This month has been way warmer than average so far…with our morning lows averaging around 10 degrees above normal! Overall, we expect milder-than-average conditions to continue this month. There will be cooler shots of air but they will be brief. Things are about to change though, with indications that average or cooler-than-average weather could return by early November.
When we look at making long-range forecasts, we examine climate models, what’s happening in the oceans, as well as analog years, which are years in which the atmosphere was in a similar state to what is in right now. That involves examining things like the Polar Vortex and trends with La Nina.
For this fall, we were able to come up with 10 analog years. To narrow it down even further, we picked out years that had a warm to very warm October for our area, and that gave us five years…1971, 1984, 1985, 1996, and 2000. In four out of those five Novembers, temperatures ended up below average, with the core of the cold staying over the northern tier of the country. While we’re expecting near average temperatures locally, there will be periods of chill, more specifically as we head toward the middle of next month.

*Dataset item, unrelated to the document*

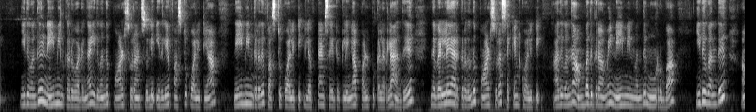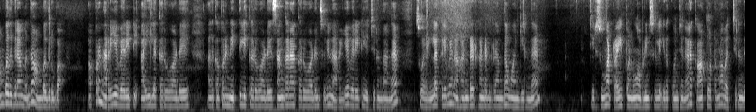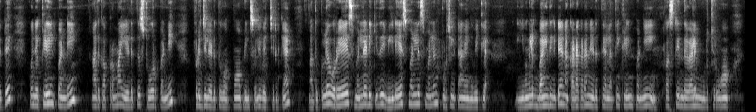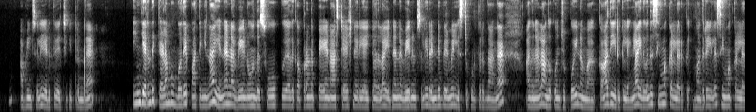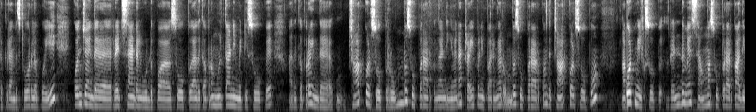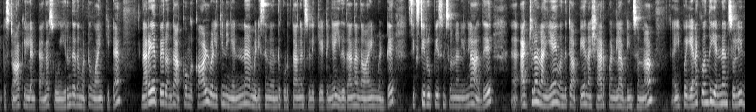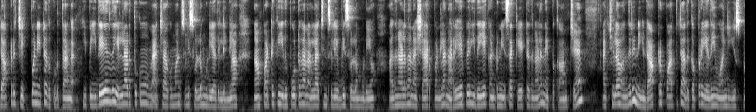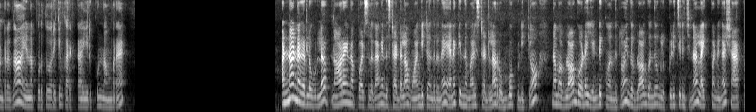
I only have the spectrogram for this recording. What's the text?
இது வந்து நெய்மீன் கருவாடுங்க. இது வந்து பால் சுறான்னு சொல்லி. இதுலேயே ஃபஸ்ட்டு குவாலிட்டியாக நெய்மீன்கிறது first quality left hand side இருக்கு இல்லைங்களா? பழுப்பு கலரில் அது. இந்த வெள்ளையாக இருக்கிறது வந்து பால் சுறா செகண்ட் குவாலிட்டி அது வந்து ஐம்பது கிராமே நெய்மீன் வந்து நூறுரூபா இது வந்து ஐம்பது கிராம் வந்து ஐம்பது ரூபா. அப்புறம் நிறைய வெரைட்டி ஐல கருவாடு அதுக்கப்புறம் நெத்திலி கருவாடு சங்கரா கருவாடுன்னு சொல்லி நிறைய வெரைட்டி வச்சுருந்தாங்க. ஸோ எல்லாத்துலேயுமே நான் ஹண்ட்ரட் ஹண்ட்ரட் கிராம் தான் வாங்கியிருந்தேன். சரி சும்மா ட்ரை பண்ணுவோம் அப்படின்னு சொல்லி இதை கொஞ்சம் நேரம் காத்தோட்டமாக வச்சுருந்துட்டு கொஞ்சம் க்ளீன் பண்ணி அதுக்கப்புறமா எடுத்து ஸ்டோர் பண்ணி ஃப்ரிட்ஜில் எடுத்து வைப்போம் அப்படின்னு சொல்லி வச்சுருக்கேன். அதுக்குள்ளே ஒரே ஸ்மெல் அடிக்குது. வீடே ஸ்மெல்லு ஸ்மெல்லுன்னு பிடிச்சிக்கிட்டாங்க எங்கள் வீட்டில். இவங்களுக்கு பயந்துக்கிட்டே நான் கடை கடன் எடுத்து எல்லாத்தையும் க்ளீன் பண்ணி ஃபஸ்ட்டு இந்த வேலையை முடிச்சுருவோம் அப்படின்னு சொல்லி எடுத்து வச்சுக்கிட்டு இருந்தேன். இங்கேருந்து கிளம்பும் போதே பார்த்தீங்கன்னா என்னென்ன வேணும்? இந்த சோப்பு அதுக்கப்புறம் இந்த பேனா ஸ்டேஷ்னரி ஐட்டம் அதெல்லாம் என்னென்ன வேணும்னு சொல்லி ரெண்டு பேருமே லிஸ்ட்டு கொடுத்துருந்தாங்க. அதனால் அங்கே கொஞ்சம் போய் நம்ம காதி இருக்கு இல்லைங்களா? இது வந்து சிம்மக்கல்லில் இருக்குது மதுரையில் சிம்மக்கல்லில் இருக்கிற அந்த ஸ்டோரில் போய் கொஞ்சம் இந்த ரெட் சாண்டல் வுட்டு பா சோப்பு அதுக்கப்புறம் முல்தானி மெட்டி சோப்பு அதுக்கப்புறம் இந்த சார்கோல் சோப்பு ரொம்ப சூப்பராக இருக்குங்க. நீங்கள் வேணால் ட்ரை பண்ணி பாருங்கள் ரொம்ப சூப்பராக இருக்கும். இந்த சார்கோல் சோப்பும் கோட் மில்க் சோப்பு ரெண்டுமே செம்ம சூப்பராக இருக்கும். அது இப்போ ஸ்டாக் இல்லைன்ட்டாங்க. ஸோ இருந்ததை மட்டும் வாங்கிக்கிட்டேன். நிறைய பேர் வந்து அக்கா உங்கள் கால் வலிக்கு நீங்கள் என்ன மெடிசன் வந்து கொடுத்தாங்கன்னு சொல்லி கேட்டீங்க. இதுதாங்க அந்த ஆயின்மெண்ட்டு சிக்ஸ்டி ருபீஸ்ன்னு சொன்னேன் இல்லைங்களா அது. ஆக்சுவலாக நான் ஏன் வந்துட்டு அப்பயே நான் ஷேர் பண்ணல? அப்படின்னு சொன்னால் இப்போ எனக்கு வந்து என்னன்னு சொல்லி டாக்டர் செக் பண்ணிவிட்டு அது கொடுத்தாங்க. இப்போ இதே இது எல்லாத்துக்கும் மேட்ச் ஆகுமான்னு சொல்லி சொல்ல முடியாது இல்லைங்களா? நான் பாட்டுக்கு இது போட்டு தான் நல்லாச்சுன்னு சொல்லி எப்படி சொல்ல முடியும்? அதனால தான் நான் ஷேர் பண்ணல. நிறைய பேர் இதையே கண்டினியூஸாக கேட்டதுனால நான் இப்போ காமிச்சேன். ஆக்சுவலாக வந்துட்டு நீங்கள் டாக்டரை பார்த்துட்டு அதுக்கப்புறம் எதையும் வாங்கி யூஸ் பண்ணுறது தான் என்னை பொறுத்த வரைக்கும் கரெக்டாக இருக்கும்னு நம்புகிறேன் அண்ணா நகரில் உள்ள நாராயண பால்ஸில் தாங்க இந்த ஸ்டட்டெல்லாம் வாங்கிட்டு வந்திருந்தேன். எனக்கு இந்த மாதிரி ஸ்டட்டெல்லாம் ரொம்ப பிடிக்கும். நம்ம விலாகோட எண்டுக்கு வந்துட்டோம். இந்த விலாக் வந்து உங்களுக்கு பிடிச்சிருந்துச்சின்னா லைக் பண்ணுங்கள் ஷேர்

What raises our confidence even more is a stratospheric warming event that’s expected to take place over the next few weeks. The stratosphere is located 4 to 12 miles above the earth’s surface, above the troposphere, where most of our weather takes place. Warming in the stratosphere usually results in a disruption to the Polar Vortex, allowing cold air to move away from the poles and toward the mid-latitudes. This effect normally takes a few weeks to translate to the surface, hence why we’re not expected major changes until after Halloween.
Overall, drier than normal weather will persist through the end of next month, with plenty of Canadian high pressure and northwest flow days.
-Meteorologist Adis Juklo